BOSTON - Evan Turner, who had played the entire game taking way too many chances, wasn't going to risk another as he drove toward the basket with the Sixers trailing by one point and just over 40 seconds to play against the Boston Celtics on Monday night.

The Sixers had led by 10 points late in the third quarter and saw that lead steadily drip away, just as it did in Game 1 of this series. If Turner didn't take care of the ball and get it safely to the basket, the Sixers were looking at another gee-whiz loss to the Celtics and a two-games-to-none series hole.

So, Turner took off from the left wing, picking his way through the Boston defenders like a man dodging puddles on a rainy street. He cradled the ball in his right arm near the end, running back-style, then switched it to his left as he flew beneath the basket and laid it in delicately from the reverse side.

It wasn't the best game of Turner's career, but it was the biggest, and his determined drive to the basket can serve as a microcosm of how the Sixers are playing now. It isn't pretty basketball. It isn't consistent basketball. But in those final furious minutes, they can hang around long enough to get a win.

When Ray Allen followed Turner's basket by rimming out a jumper, the Celtics had no choice but to send the game to the foul line and that's where Turner, Lou Williams and Jodie Meeks put away the 82-81 win.

"The young guys keep growing," Doug Collins said. "They're becoming men. To play in a game like this is worth 10 regular-season games of experience."

Winning close games was a skill that eluded the Sixers during the entire regular season. While they were adept at creating blowouts on those nights when the opposition didn't want to fight through their clinging defense, they weren't very good at finishing games in which the outcome was in doubt.

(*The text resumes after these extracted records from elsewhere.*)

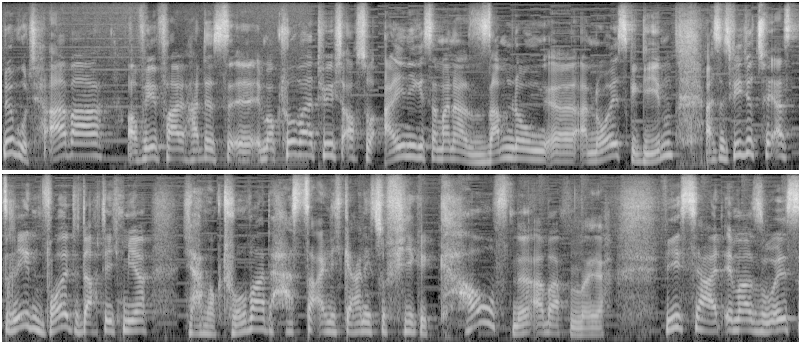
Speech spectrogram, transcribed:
na gut, aber auf jeden Fall hat es äh, im Oktober natürlich auch so einiges an meiner Sammlung äh, an Neues gegeben. Als das Video zuerst drehen wollte, dachte ich mir, ja im Oktober, da hast du eigentlich gar nicht so viel gekauft, ne? aber naja, wie es ja halt immer so ist,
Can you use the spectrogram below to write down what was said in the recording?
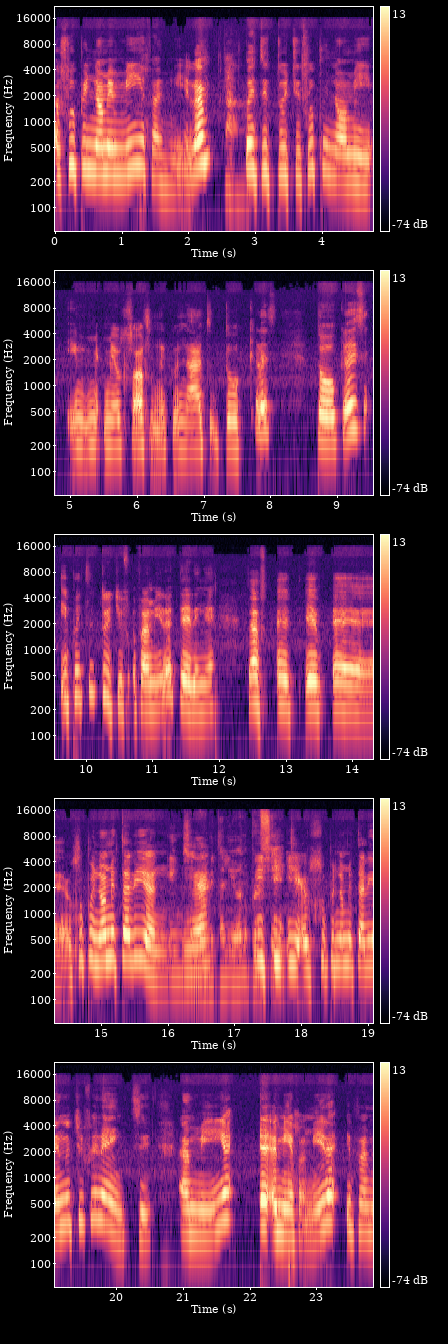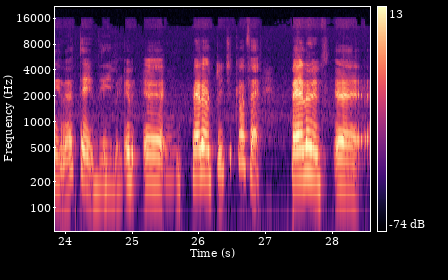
o sobrenome é minha família. Tá. Tutti, sobrenome meu sócio, né, Conato Tocras. Tocas e Petitucci, família dele, né? É, é, é, o sobrenome italiano. E um sobrenome né? italiano, perfeito. E, e, e, o sobrenome italiano é diferente. A minha, é, a minha família e família. É, é, Pera tutti café. Pera é,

During the regular season, the Sixers were 5-18 in games decided by eight or fewer points and 1-8 in games decided by five or fewer points. That's why it was shocking when three of their four wins against Chicago in the opening round of the playoffs came by eight points or fewer.

Against Boston, however, the Sixers are playing one of the most efficient teams in the league, a team that has made a career out of delivering when it matters. The Celtics rarely run up scores – they took the fewest field-goal attempts in the league – and they don't get to the free-throw line very often. So how do they win?

They win with their defense, particularly their fourth-quarter defense. In Game 1 of this series, they trailed the Sixers by 10 points early in the final quarter and then shut down the Sixers' offense for nearly an eight-minute stretch before pulling out the one-point win.

"We couldn't manage the end of the game," Doug Collins said after that one.

The Celtics also win by making sure they take good shots and get some value out of each possession. The Sixers have frittered away some chances in the past, and that's what Collins hoped to avoid Monday night.

The Sixers weren't perfect in that regard, but they were good enough, and it was Boston that committed four fourth quarter turnovers, including one on a rare moving screen call against center Kevin Garnett. That offset the Celtics' 65 percent shooting from the field in the final period. On this night, anyway, it was the younger, more inexperienced Sixers who held together better in the final minutes than the veteran Celtics, a team that has been through so much together before.

"I don't think we have a big margin of error, and I don't think we're going to run away from anybody," Boston coach Doc Rivers said. "Whether this game lifted their confidence, I'd say we lifted their confidence in the first game. We had a home game and we had to steal it."

The game couldn't have started much worse for the Sixers on Monday, with Boston hitting everything it tried and the Sixers doing exactly the opposite. Collins settled them down with a time out and they began to work slowly out of a 9-0 deficit. The Celtics helped by cooling off quickly. The Sixers took their first lead early in the second quarter, but couldn't extend it and it was a two-point game at halftime, with Boston leading, 38-36.

It was just as ugly as that score would suggest, with the two teams combining to shoot 37 percent and also combine for a paltry six offensive rebounds. There was a lot of nothing going on, and most of it took place at a walking pace.

The beauty of the game didn't improve until the very end of the second half, at least from the perspective of the Sixers. Neither team shot well or handled the ball well, and if age is affecting the Celtics, then inexperience costs the Sixers just as often.

In the end this time, however, the Sixers started creating their own history, even if just a little bit. If Evan Turner can find his way to the basket once in that situation, he can do it again. And if the 76ers can win close games, that's a good thing. Because they don't play any other kind.

Contact columnist Bob Ford at bford@phillynews.com, read his blog at www.philly.com/postpatterns, and follow @bobfordsports on Twitter.